20 Jul Preview of the cleaned-up Tar Ponds
The Sydney Tar Ponds cleanup is proceeding apace. The final section of the North Pond is now undergoing solidification and stabilization, a process that increases the bearing capacity of the sediments, and reduces their (already low) water solubility. Capping has been completed in the South Pond and large sections of the North Pond. Seeding and sodding are underway.
Here’s how the South Pond looks from soon-to-be-reopened Ferry Street:
Here’s the North Pond, viewed from the Ferry Street Bridge, with the former Sysco crane, now operated by Provincial Energy Ventures, in the background, and Muggah Creek meandering gracefully through the property:
When it reopens on about August 11, the bridge will enable motorists travelling downdown from the area around the Mayflower Mall to avoid Welton and Prince Streets. It is sure to be a popular route. Unfortunately, in what will immediately be obvious as a planning mistake, the connection will dump traffic onto a narrow, residential portion of George Street, putting unwanted pressure on tiny Napean St., as motorists make their way through Sydney’s oldest residential neighborhood to Charlotte St. and The Esplanade.
A better solution would have been to move the crossing one street over, to Dorchester, a broad commercial thoroughfare with direct access to the wide section of George, as well as to Charlotte and The Esplanade.
The 200-meter length of Ferry Street that will receive all this traffic is currently a mess of potholes and rotten asphalt. For reasons known only to themselves, CBRM planners did not take advantage of the three years the bridge was closed to carry out a modest paving job.

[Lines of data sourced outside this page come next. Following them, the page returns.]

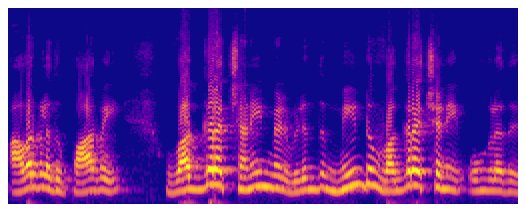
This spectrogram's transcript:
அவர்களது பார்வை வக்ரச்சனியின் மேல் விழுந்து மீண்டும் வக்ரச்சனி உங்களது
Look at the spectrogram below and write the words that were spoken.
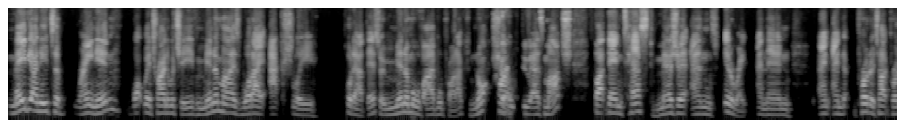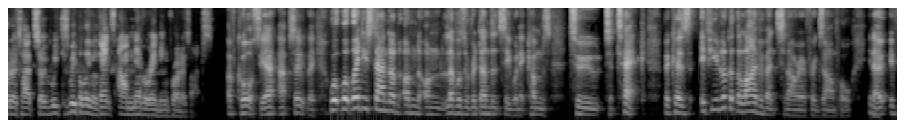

That work will now either delay the bridge reopening, or create a mess after traffic arrives.
With its bike and pedestrian lane, the reconstructed bridge will serve as a lynchpin in an impressive series of interconnected walking trails, stretching from Whitney Pier to the north and the Coke Ovens to the east, potentially connecting them to an extended version of the harbor boardwalk, and thence to Wentworth Park, and — again potentially — Rotary Park, Membertou, and the Regional Hospital.
How much of this potential will be realized will depend in part on the project’s modest future site use plan, and the cooperation of the Regional Municipality, which has been oddly hostile to walking trails.
The net result will be a transformative asset for Sydney, marking the end of a 30-year nightmare of destructive debate and negative self-marketing.